By JEROD CLAPP
JEFFERSONVILLE — Shutters clicked continuously as the models showcased their designer clothes down the runway recently.
And when the bell rang, they went to third period.
Jeffersonville High School’s fashion club and advanced photography class recently participated in the school’s first inaugural fashion show. Fashion club students strutted with designer clothes while photography students snapped away under the direction of local professionals.
Lauren Clodfelter, the photography teacher, said experts from Andrew Kung photography showed her students what it was like to be fashion photographers. The Louisville-based company is the official photographer of the Kentucky Derby and has a number of nationwide commercial contracts.
“They were elated, absolutely excited to have the experience,” Clodfelter said. “Through all of this, they felt like this was just another project, but today, they had butterflies and were excited for the moment.”
Kung and his associate photographer, Allie Filley, worked with students a couple of times in a month to teach them about different professional niches of photography, including editorial and commercial work, to give them a feel for what part of the industry they may be most interested in pursuing.
“This sort of opportunity makes it a lot easier to see if this is your calling, if this is what you really want to do,” Kung said. “That with the correct gear, you can see your own talent ... pursue it or move on to something else.”

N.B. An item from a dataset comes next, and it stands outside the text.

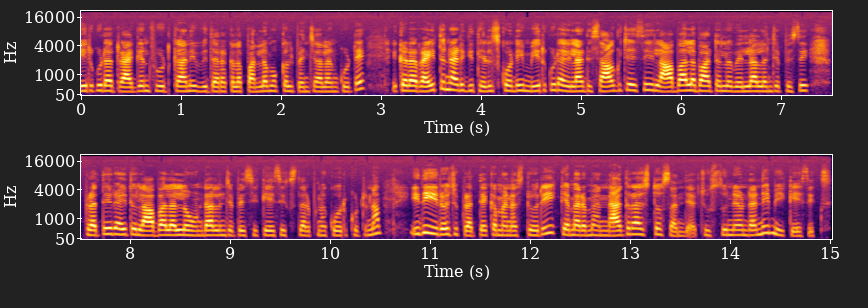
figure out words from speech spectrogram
మీరు కూడా డ్రాగన్ ఫ్రూట్ కానీ వివిధ రకాల పండ్ల మొక్కలు పెంచాలనుకుంటే ఇక్కడ రైతుని అడిగి తెలుసుకోండి. మీరు కూడా ఇలాంటి సాగు చేసి లాభాల బాటలో వెళ్ళాలని చెప్పేసి ప్రతి రైతు లాభాలలో ఉండాలని చెప్పేసి కే సిక్స్ తరపున కోరుకుంటున్నాం. ఇది ఈరోజు ప్రత్యేకమైన స్టోరీ. కెమెరామ్యాన్ నాగరాజ్తో సంధ్య. చూస్తూనే ఉండండి మీ కే సిక్స్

And the gear was an important piece of the picture. Kung brought a number of his company’s professional-level cameras and lenses to let students feel what it’s like to carry around the heavy gear experts use every day.
“We had one girl who probably had a setup that weighs about 10 pounds,” Kung said. “To hold that up for 14 hours a day is what we do during Derby. They might like the idea of doing that, but when they get their hands on it, they might change their minds.”
Filley said not only did photography students get a chance to learn, but the fashion club got recognition from students in the audience.
“The students didn’t even know this club existed and now they had some good exposure,” Filley said.
Students in the photography class got their photos back from Kung and processed them on their own.
Kung said he was glad to come to the school and teach the students about the business.
“If I had this kind of opportunity when I was that age, it would have been great,” Kung said. “There may have been some missteps I could have avoided. I hope they get that out of this.”